WHAT THE TASK ASKS: Print, in exact form, the lines below from the one containing "The image below" through the one containing "Process the spectrogram", and omit all others.

EXTRACTED DATA:
■ ■ ■ ■
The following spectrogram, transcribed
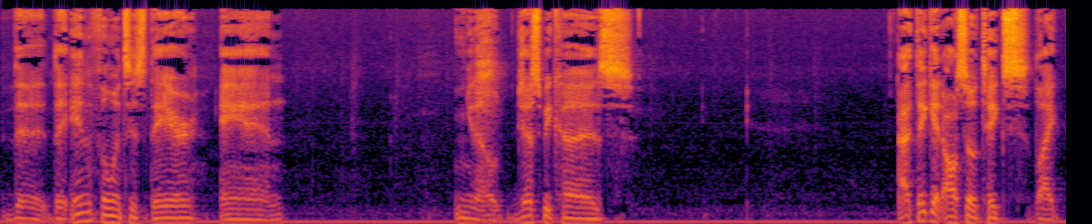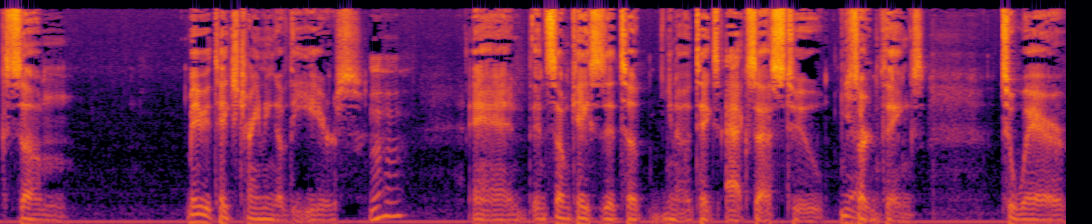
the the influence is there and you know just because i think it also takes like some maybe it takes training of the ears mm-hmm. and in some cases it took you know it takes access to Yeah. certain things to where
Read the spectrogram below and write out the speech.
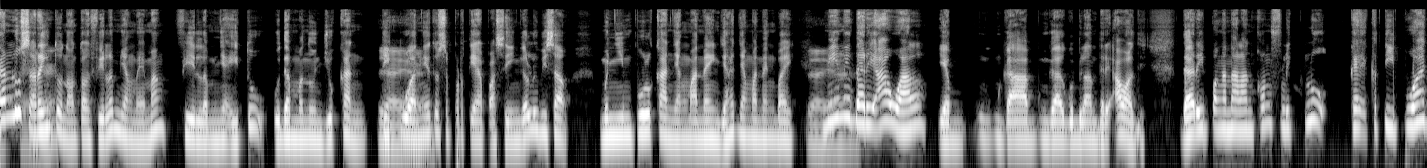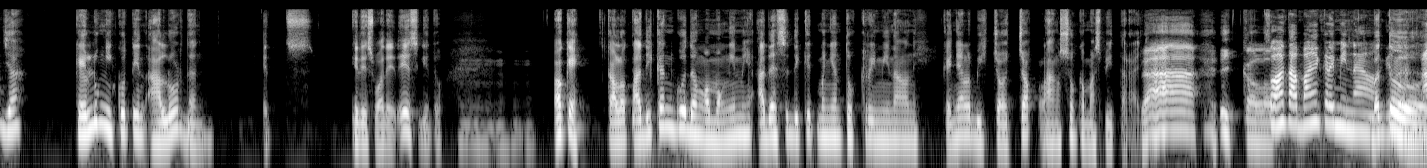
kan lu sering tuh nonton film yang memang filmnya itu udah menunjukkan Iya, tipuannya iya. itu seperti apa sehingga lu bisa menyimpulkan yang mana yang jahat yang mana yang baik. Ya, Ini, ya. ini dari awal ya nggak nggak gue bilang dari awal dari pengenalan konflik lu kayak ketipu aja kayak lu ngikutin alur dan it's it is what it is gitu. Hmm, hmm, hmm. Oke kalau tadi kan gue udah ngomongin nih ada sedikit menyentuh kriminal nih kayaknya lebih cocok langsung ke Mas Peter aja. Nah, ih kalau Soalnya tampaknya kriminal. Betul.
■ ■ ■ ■
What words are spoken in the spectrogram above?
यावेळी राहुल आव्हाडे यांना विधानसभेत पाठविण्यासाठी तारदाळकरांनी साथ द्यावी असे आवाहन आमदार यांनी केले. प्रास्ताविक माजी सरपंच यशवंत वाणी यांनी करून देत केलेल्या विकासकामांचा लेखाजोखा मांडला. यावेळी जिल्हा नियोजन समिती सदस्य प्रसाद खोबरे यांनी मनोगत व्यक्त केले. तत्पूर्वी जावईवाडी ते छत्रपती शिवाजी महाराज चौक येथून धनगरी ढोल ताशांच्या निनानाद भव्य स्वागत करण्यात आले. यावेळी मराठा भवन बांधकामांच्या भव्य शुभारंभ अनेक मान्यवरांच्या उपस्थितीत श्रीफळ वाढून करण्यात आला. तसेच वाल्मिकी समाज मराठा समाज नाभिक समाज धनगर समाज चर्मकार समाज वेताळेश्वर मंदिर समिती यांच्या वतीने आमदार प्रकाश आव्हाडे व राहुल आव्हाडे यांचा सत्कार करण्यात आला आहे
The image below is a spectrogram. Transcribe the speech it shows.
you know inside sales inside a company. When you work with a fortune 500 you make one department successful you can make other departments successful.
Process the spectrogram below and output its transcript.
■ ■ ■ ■
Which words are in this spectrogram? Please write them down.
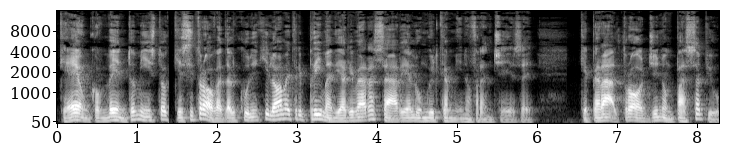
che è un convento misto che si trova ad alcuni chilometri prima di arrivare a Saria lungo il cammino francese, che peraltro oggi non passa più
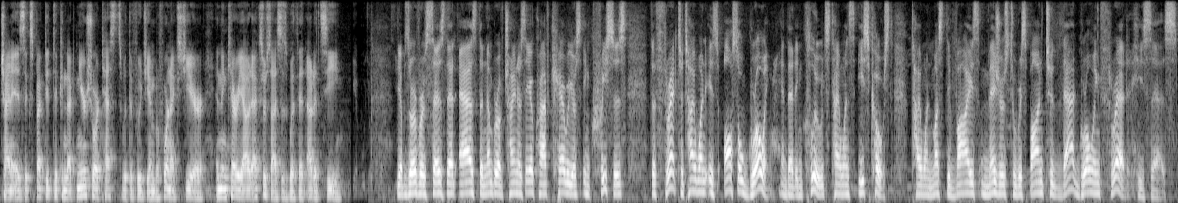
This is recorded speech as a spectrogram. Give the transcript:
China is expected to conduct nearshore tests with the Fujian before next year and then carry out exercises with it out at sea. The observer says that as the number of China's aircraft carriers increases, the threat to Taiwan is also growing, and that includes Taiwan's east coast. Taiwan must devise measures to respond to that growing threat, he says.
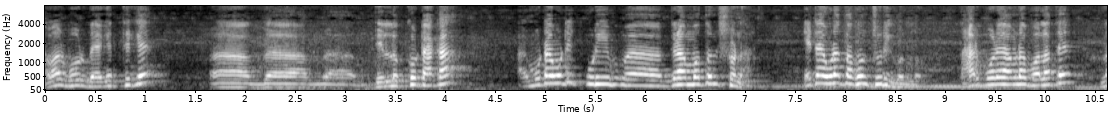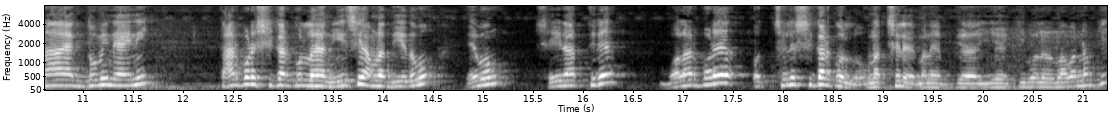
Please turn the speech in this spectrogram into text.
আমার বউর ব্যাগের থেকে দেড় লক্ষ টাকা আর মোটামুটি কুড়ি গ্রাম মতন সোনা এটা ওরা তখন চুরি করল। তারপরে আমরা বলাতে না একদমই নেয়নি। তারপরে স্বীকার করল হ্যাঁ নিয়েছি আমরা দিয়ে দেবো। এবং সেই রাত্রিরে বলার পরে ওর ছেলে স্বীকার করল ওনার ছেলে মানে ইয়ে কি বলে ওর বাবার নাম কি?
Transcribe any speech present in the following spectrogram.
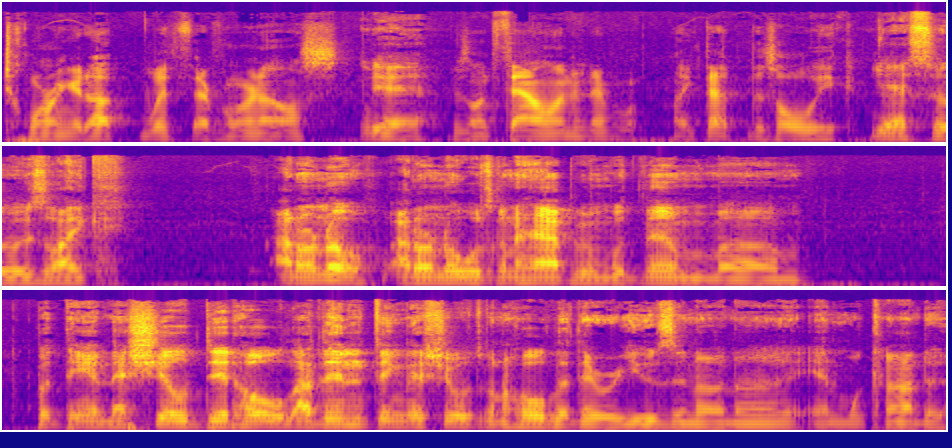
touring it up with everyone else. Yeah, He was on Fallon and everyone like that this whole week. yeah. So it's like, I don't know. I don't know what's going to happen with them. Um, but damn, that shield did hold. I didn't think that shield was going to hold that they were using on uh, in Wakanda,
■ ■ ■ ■
EXPECTED OUTPUT:
The image below is a spectrogram. Transcribe the speech it shows.
you know inside sales inside a company. When you work with a fortune 500 you make one department successful you can make other departments successful.
Process the spectrogram below and output its transcript.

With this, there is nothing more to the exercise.